And what’s so wonderful about the show is that each image has an amazing story to it that I would love to talk about, because there’s so much on either end of the shot that you don’t see that leads up to that moment. And I just wanted to make the densest possible thing I could. Back when when I was a teenager and I made fiction movies or comedies, people would just watch it and have nothing to say afterwards. And I hated that. I realized I wanted the movies to be the beginning of an exciting conversation. I want people to start thinking about something that they never thought about before, or talk about something they never talked about before.
The Freedom of the Press Foundation reports on a record-breaking number of journalists arrested in the US this year.
“This report shows an unprecedented press freedom crisis engulfing the United States,” said Freedom of the Press Foundation Executive Director Trevor Timm. “Journalists should not have to worry about being arrested for doing their job, yet across the country police have disregarded their rights on a staggering scale. Despite scores of illegal arrests and assaults on journalists doing their jobs, we know of no police officer who has been criminally charged for these shocking violations of constitutional rights. We hope this report will spur local, state and federal officials to act.”
The New York Times’ Marc Tracy, Katie Robertson and Tiffany Hsu report on the Times’ recent determination that its award-winning podcast, Caliphate, failed to meet the standards for Times journalism.
"Narrative journalism can be perilous, said Ann Marie Lipinski, a former editor in chief of The Chicago Tribune who has run the Nieman Foundation for Journalism at Harvard since 2011. “That’s a certain kind of storytelling that is much valued and does have this built-in entertainment quality,” she said. “But you can never sacrifice the reporting to that.”
From the Archive, September 2017 online, “Pictures from an Institution: An Interview with Frederick Wiseman”
The New York Public Library is such a complex place, you can make many different sorts of films here. As a result of my experience of being here, I didn't set out to do it that way because I didn't know enough about what was going on to make that kind of choice in advance. And in fact, I never make any choice in advance as to what the film is going to be.
But I found myself drawn in the direction of the wide variety of programs that the library offered. I didn't mean to minimize the book collection or the archival work; I think the film doesn't spend as much time with that aspect of the library as it does with the community aspect and the educational and cultural aspect.
In the News
Sundance Film Festival Unveils Its 2021 Lineup
Academy Museum Opening Date Postponed to September 2021
Cris Abrego Elected Chairman of Television Academy

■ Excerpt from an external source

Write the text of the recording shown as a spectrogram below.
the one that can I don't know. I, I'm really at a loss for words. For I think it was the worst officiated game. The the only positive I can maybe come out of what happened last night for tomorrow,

New York Film Critics Circle Names Award-Winners
European Film Award Winners Named
Library of Congress Announces New Selections for National Film Registry
IndieWire’s Best Documentaries of 2020

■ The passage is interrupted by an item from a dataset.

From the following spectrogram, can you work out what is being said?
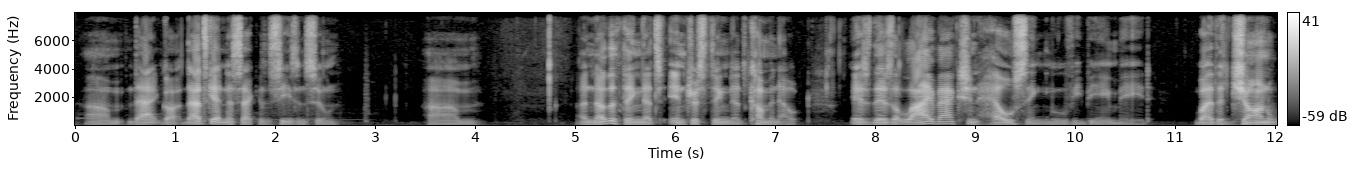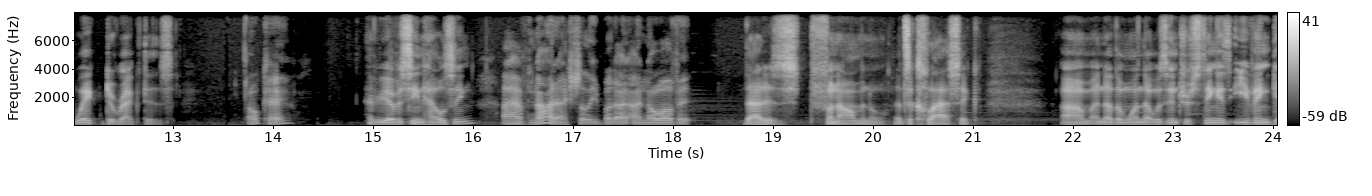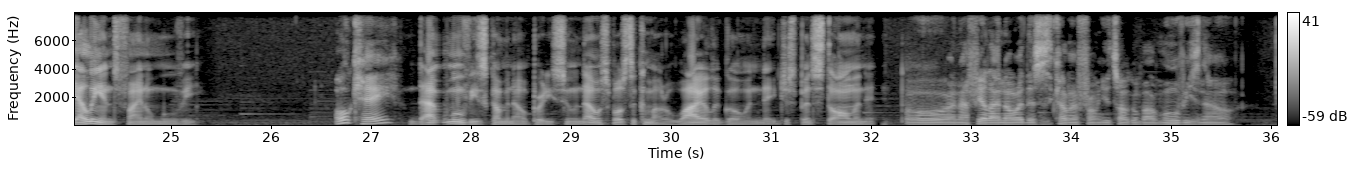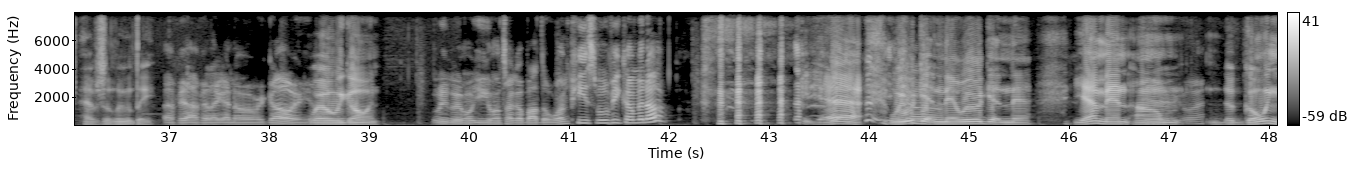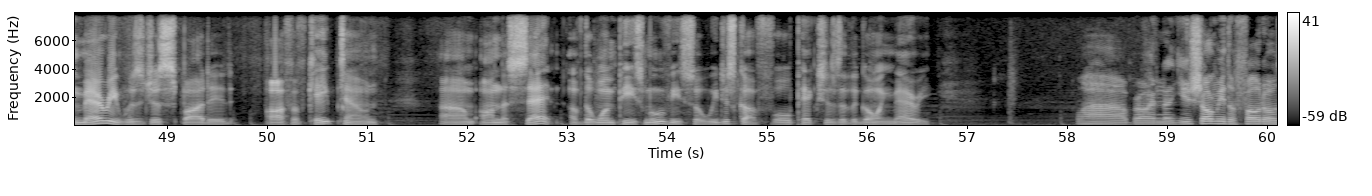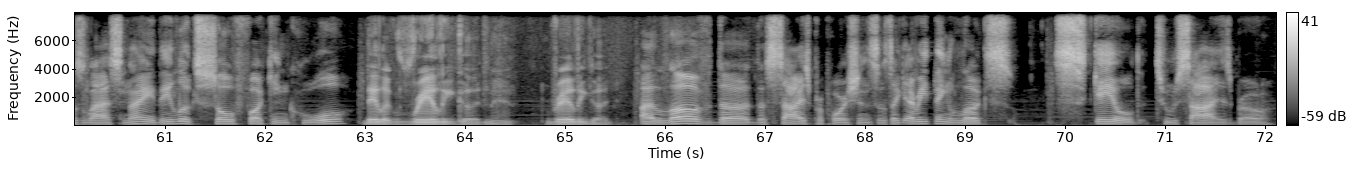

IndieWire’s Best Podcasts of 2020
Doc Alliance Names Selection Award 2020
National Endowment for the Humanities Announces New Grants

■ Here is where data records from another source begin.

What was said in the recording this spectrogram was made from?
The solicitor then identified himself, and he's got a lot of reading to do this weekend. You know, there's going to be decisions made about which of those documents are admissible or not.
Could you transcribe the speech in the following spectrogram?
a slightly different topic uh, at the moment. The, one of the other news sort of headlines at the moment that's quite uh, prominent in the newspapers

SFFilm and Kenneth Rainin Foundation Announce Rainin Grants and New Grant for Filmmakers with Disabilities
Sarah Spring Named Executive Director of Documentary Organization of Canada
Karen Schmeer Film Editing Fellowship Makes Available Editors and Assistant Editors List